DATASET EXCERPTS:
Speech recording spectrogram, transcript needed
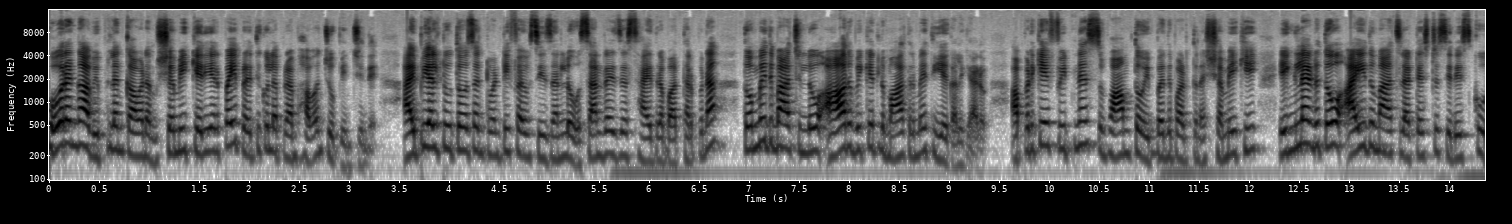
ఘోరంగా విఫలం కావడం షమీ కెరియర్ పై ప్రతికూల ప్రభావం చూపించింది. IPL two thousand twenty five సీజన్లో సన్ రైజర్స్ హైదరాబాద్ తరపున తొమ్మిది మ్యాచ్ల్లో ఆరు వికెట్లు మాత్రమే తీయగలిగాడు. అప్పటికే ఫిట్నెస్ ఫామ్తో ఇబ్బంది పడుతున్న షమీకి ఇంగ్లాండ్తో ఐదు మ్యాచ్ల టెస్ట్ సిరీస్కు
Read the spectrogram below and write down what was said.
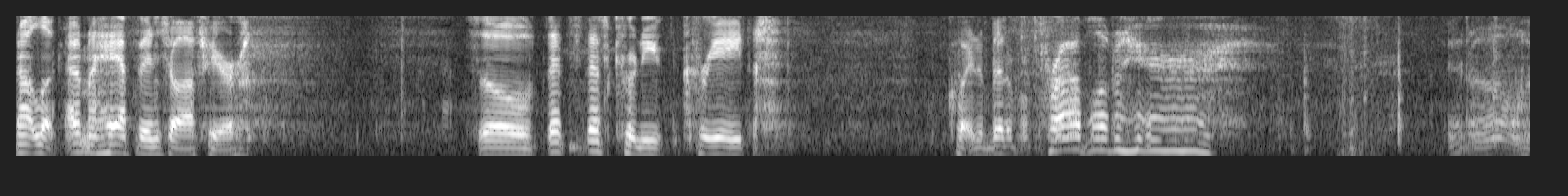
Now look, I'm a half inch off here. So that's that's create create quite a bit of a problem here. You know.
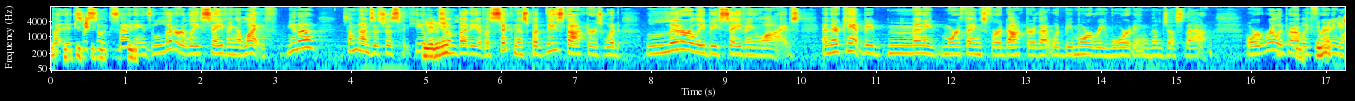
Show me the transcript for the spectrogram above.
But it- it's it just should so exciting. It's literally saving a life, you know? Sometimes it's just healing It somebody of a sickness, but these doctors would literally be saving lives. And there can't be many more things for a doctor that would be more rewarding than just that. Or really probably for anyone.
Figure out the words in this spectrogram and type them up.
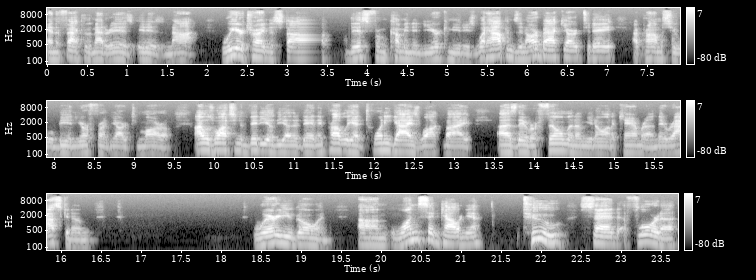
And the fact of the matter is, it is not. We are trying to stop this from coming into your communities. What happens in our backyard today, I promise you, will be in your front yard tomorrow. I was watching a video the other day, and they probably had 20 guys walk by as they were filming them, you know, on a camera, and they were asking them, "Where are you going?" Um, one said California, two said Florida,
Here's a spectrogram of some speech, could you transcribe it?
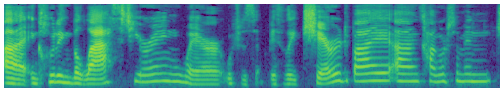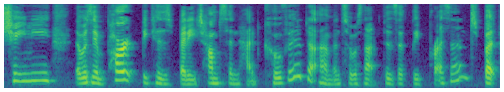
uh, including the last hearing, where which was basically chaired by uh, Congresswoman Cheney. That was in part because Bennie Thompson had COVID um, and so was not physically present. But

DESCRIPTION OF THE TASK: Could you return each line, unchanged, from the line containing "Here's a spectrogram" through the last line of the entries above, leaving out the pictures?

ANSWER SPACE:
Here's a spectrogram of some speech, could you transcribe it?
uh, including the last hearing, where which was basically chaired by uh, Congresswoman Cheney. That was in part because Bennie Thompson had COVID um, and so was not physically present. But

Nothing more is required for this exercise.